Tucked-into the side of the concentration mill… these machines were meant to crush underground rock into a fine dust for mineral extraction.
One of the cupola air intakes, rattled loose by the demolition downstairs, hangs stranded on the second floor. You can see that the floor I’m standing on in this picture used to extend all the way to the right wall. The blue paint on the wall made the climb absolutely worth it.
A brewmaster’s desk leans beside a long-disused stainless steel kettle. The staircase above goes to another level of kettles, which are visibly older.
A teeter totter sits in front of the Memorial Building.
Old boathouses near the dock.
The engine room.
Looking out from my perch close to the Kam toward the Ogilvie head house. To the left is a newer concrete annex, probably built in the years it bore the name Saskatchewan Pool 8.

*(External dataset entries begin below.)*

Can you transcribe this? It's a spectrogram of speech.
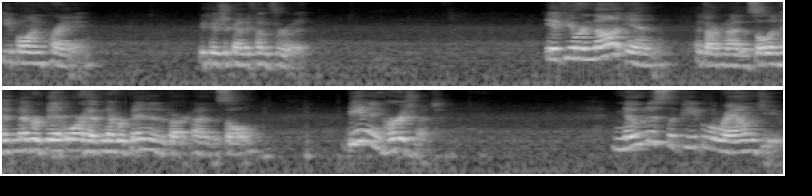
Keep on praying because you're going to come through it. If you're not in a dark night of the soul and have never been or have never been in a dark night of the soul, be an encouragement. Notice the people around you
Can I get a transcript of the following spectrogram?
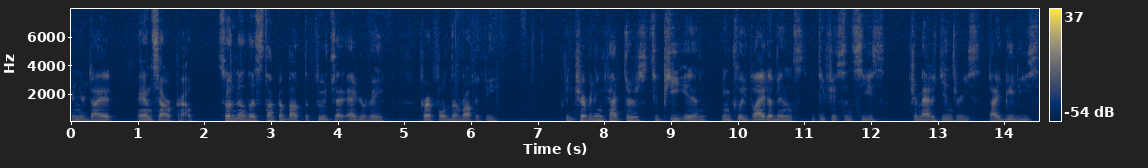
in your diet, and sauerkraut. So now let's talk about the foods that aggravate peripheral neuropathy. Contributing factors to PN include vitamins deficiencies, traumatic injuries, diabetes,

This is the former air compressor house–one of them, at least–which turned steam power into air power to drive machinery across the production line.
One of a few rolling workbenches to keep the thousands of pulleys, cogs, and belts working properly.